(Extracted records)
- Opening Delimiter -

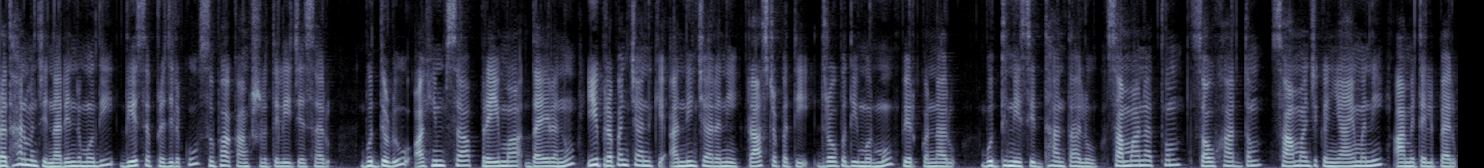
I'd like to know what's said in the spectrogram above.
ప్రధానమంత్రి నరేంద్ర మోదీ దేశ ప్రజలకు శుభాకాంక్షలు తెలియజేశారు. బుద్ధుడు అహింస ప్రేమ దయలను ఈ ప్రపంచానికి అందించారని రాష్ట్రపతి ద్రౌపది ముర్ము పేర్కొన్నారు. బుద్ధుని సిద్ధాంతాలు సమానత్వం సౌహార్దం సామాజిక న్యాయమని ఆమె తెలిపారు.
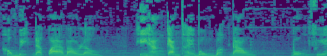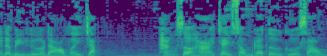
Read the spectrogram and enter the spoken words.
Không biết đã qua bao lâu, khi hắn cảm thấy bụng bớt đau, bốn phía đã bị lửa đỏ vây chặt. Hắn sợ hãi chạy xông ra từ cửa sau,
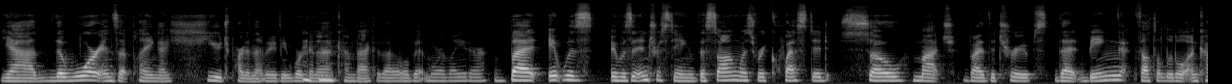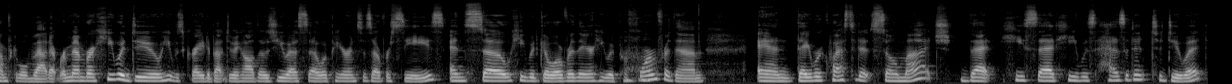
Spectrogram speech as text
Yeah, the war ends up playing a huge part in that movie. We're going to mm-hmm. come back to that a little bit more later. But it was it was interesting. The song was requested so much by the troops that Bing felt a little uncomfortable about it. Remember, he would do he was great about doing all those USO appearances overseas. And so he would go over there, he would perform uh-huh. for them. And they requested it so much that he said he was hesitant to do it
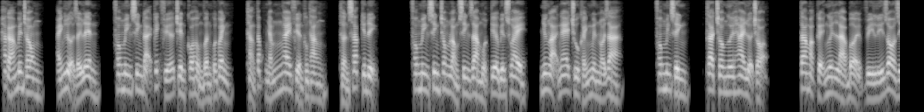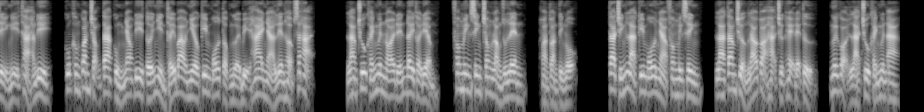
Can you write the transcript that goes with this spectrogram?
Hắc cám bên trong, ánh lửa dấy lên, phong minh sinh đại kích phía trên có hồng vân quấn quanh, thẳng tắp nhắm ngay phiền không thăng, thần sắc kiên định. Phong minh sinh trong lòng sinh ra một tia biến xoay, nhưng lại nghe chu khánh nguyên nói ra. Phong minh sinh, ta cho ngươi hai lựa chọn. Ta mặc kệ ngươi là bởi vì lý do gì nghĩ thả hắn đi cũng không quan trọng ta cùng nhau đi tới nhìn thấy bao nhiêu kim ô tộc người bị hai nhà liên hợp sát hại. Làm chu khánh nguyên nói đến đây thời điểm, phong minh sinh trong lòng run lên, hoàn toàn tỉnh ngộ. Ta chính là kim ô nhà phong minh sinh, là tam trưởng lão tọa hạ trực hệ đệ tử, ngươi gọi là chu khánh nguyên a.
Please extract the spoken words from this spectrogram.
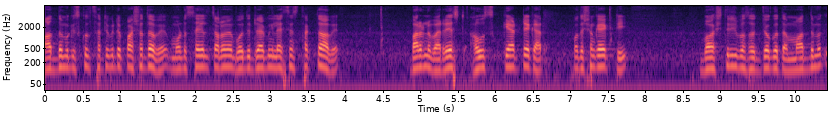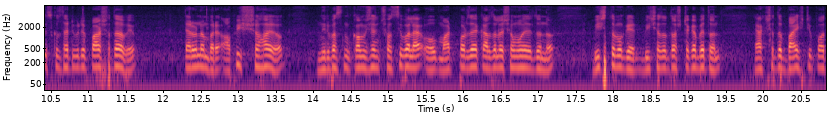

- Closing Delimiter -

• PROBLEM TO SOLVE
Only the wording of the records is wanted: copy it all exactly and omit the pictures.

• SOLUTION TO THE EXERCISE
I'd like to know what's said in the spectrogram above.
ప్రధానమంత్రి నరేంద్ర మోదీ దేశ ప్రజలకు శుభాకాంక్షలు తెలియజేశారు. బుద్ధుడు అహింస ప్రేమ దయలను ఈ ప్రపంచానికి అందించారని రాష్ట్రపతి ద్రౌపది ముర్ము పేర్కొన్నారు. బుద్ధుని సిద్ధాంతాలు సమానత్వం సౌహార్దం సామాజిక న్యాయమని ఆమె తెలిపారు.
Read the spectrogram and enter the spoken words.
Không biết đã qua bao lâu, khi hắn cảm thấy bụng bớt đau, bốn phía đã bị lửa đỏ vây chặt. Hắn sợ hãi chạy xông ra từ cửa sau,
Spectrogram speech as text
Yeah, the war ends up playing a huge part in that movie. We're going to mm-hmm. come back to that a little bit more later. But it was it was interesting. The song was requested so much by the troops that Bing felt a little uncomfortable about it. Remember, he would do he was great about doing all those USO appearances overseas. And so he would go over there, he would perform uh-huh. for them. And they requested it so much that he said he was hesitant to do it
Can you write the transcript that goes with this spectrogram?
Hắc cám bên trong, ánh lửa dấy lên, phong minh sinh đại kích phía trên có hồng vân quấn quanh, thẳng tắp nhắm ngay phiền không thăng, thần sắc kiên định. Phong minh sinh trong lòng sinh ra một tia biến xoay, nhưng lại nghe chu khánh nguyên nói ra. Phong minh sinh, ta cho ngươi hai lựa chọn. Ta mặc kệ ngươi là bởi vì lý do gì nghĩ thả hắn đi cũng không quan trọng ta cùng nhau đi tới nhìn thấy bao nhiêu kim ô tộc người bị hai nhà liên hợp sát hại. Làm chu khánh nguyên nói đến đây thời điểm, phong minh sinh trong lòng run lên, hoàn toàn tỉnh ngộ. Ta chính là kim ô nhà phong minh sinh, là tam trưởng lão tọa hạ trực hệ đệ tử, ngươi gọi là chu khánh nguyên a.
Please extract the spoken words from this spectrogram.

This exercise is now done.